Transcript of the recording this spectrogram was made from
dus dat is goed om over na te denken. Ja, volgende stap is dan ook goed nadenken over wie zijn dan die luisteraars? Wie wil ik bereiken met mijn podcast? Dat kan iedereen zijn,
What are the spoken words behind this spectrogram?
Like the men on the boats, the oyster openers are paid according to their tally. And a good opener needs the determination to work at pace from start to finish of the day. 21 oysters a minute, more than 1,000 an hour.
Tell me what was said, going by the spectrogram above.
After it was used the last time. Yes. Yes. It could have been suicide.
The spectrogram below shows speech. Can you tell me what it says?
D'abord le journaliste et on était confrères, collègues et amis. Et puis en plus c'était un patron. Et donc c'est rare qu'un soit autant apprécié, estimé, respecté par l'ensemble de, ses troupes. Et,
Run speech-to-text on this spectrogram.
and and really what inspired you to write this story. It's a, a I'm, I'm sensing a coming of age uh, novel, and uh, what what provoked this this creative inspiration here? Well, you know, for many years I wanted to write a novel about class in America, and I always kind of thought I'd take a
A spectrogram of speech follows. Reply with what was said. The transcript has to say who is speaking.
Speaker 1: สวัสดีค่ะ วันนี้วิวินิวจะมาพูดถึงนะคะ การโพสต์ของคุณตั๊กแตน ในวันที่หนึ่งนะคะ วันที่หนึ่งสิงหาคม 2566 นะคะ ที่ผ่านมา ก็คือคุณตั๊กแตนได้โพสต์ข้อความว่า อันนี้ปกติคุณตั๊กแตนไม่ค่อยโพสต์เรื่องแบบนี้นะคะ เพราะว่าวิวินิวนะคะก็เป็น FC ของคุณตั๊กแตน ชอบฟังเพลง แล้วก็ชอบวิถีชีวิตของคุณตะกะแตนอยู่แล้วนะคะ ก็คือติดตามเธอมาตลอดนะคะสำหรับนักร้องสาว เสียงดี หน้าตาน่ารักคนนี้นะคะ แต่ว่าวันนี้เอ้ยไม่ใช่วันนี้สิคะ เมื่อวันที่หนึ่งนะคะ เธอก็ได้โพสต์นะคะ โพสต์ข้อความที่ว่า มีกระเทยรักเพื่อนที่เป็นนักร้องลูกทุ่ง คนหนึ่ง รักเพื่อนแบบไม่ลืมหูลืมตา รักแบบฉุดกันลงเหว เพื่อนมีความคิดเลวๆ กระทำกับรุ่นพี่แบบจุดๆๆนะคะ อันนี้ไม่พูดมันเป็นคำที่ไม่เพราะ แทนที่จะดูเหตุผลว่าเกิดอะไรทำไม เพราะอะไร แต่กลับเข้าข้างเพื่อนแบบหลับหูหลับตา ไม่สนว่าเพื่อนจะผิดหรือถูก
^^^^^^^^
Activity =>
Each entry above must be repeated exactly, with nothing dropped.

Expected answer =>
Transcript of the recording this spectrogram was made from
dus dat is goed om over na te denken. Ja, volgende stap is dan ook goed nadenken over wie zijn dan die luisteraars? Wie wil ik bereiken met mijn podcast? Dat kan iedereen zijn,
What are the spoken words behind this spectrogram?
Like the men on the boats, the oyster openers are paid according to their tally. And a good opener needs the determination to work at pace from start to finish of the day. 21 oysters a minute, more than 1,000 an hour.
Tell me what was said, going by the spectrogram above.
After it was used the last time. Yes. Yes. It could have been suicide.
The spectrogram below shows speech. Can you tell me what it says?
D'abord le journaliste et on était confrères, collègues et amis. Et puis en plus c'était un patron. Et donc c'est rare qu'un soit autant apprécié, estimé, respecté par l'ensemble de, ses troupes. Et,
Run speech-to-text on this spectrogram.
and and really what inspired you to write this story. It's a, a I'm, I'm sensing a coming of age uh, novel, and uh, what what provoked this this creative inspiration here? Well, you know, for many years I wanted to write a novel about class in America, and I always kind of thought I'd take a
A spectrogram of speech follows. Reply with what was said. The transcript has to say who is speaking.
Speaker 1: สวัสดีค่ะ วันนี้วิวินิวจะมาพูดถึงนะคะ การโพสต์ของคุณตั๊กแตน ในวันที่หนึ่งนะคะ วันที่หนึ่งสิงหาคม 2566 นะคะ ที่ผ่านมา ก็คือคุณตั๊กแตนได้โพสต์ข้อความว่า อันนี้ปกติคุณตั๊กแตนไม่ค่อยโพสต์เรื่องแบบนี้นะคะ เพราะว่าวิวินิวนะคะก็เป็น FC ของคุณตั๊กแตน ชอบฟังเพลง แล้วก็ชอบวิถีชีวิตของคุณตะกะแตนอยู่แล้วนะคะ ก็คือติดตามเธอมาตลอดนะคะสำหรับนักร้องสาว เสียงดี หน้าตาน่ารักคนนี้นะคะ แต่ว่าวันนี้เอ้ยไม่ใช่วันนี้สิคะ เมื่อวันที่หนึ่งนะคะ เธอก็ได้โพสต์นะคะ โพสต์ข้อความที่ว่า มีกระเทยรักเพื่อนที่เป็นนักร้องลูกทุ่ง คนหนึ่ง รักเพื่อนแบบไม่ลืมหูลืมตา รักแบบฉุดกันลงเหว เพื่อนมีความคิดเลวๆ กระทำกับรุ่นพี่แบบจุดๆๆนะคะ อันนี้ไม่พูดมันเป็นคำที่ไม่เพราะ แทนที่จะดูเหตุผลว่าเกิดอะไรทำไม เพราะอะไร แต่กลับเข้าข้างเพื่อนแบบหลับหูหลับตา ไม่สนว่าเพื่อนจะผิดหรือถูก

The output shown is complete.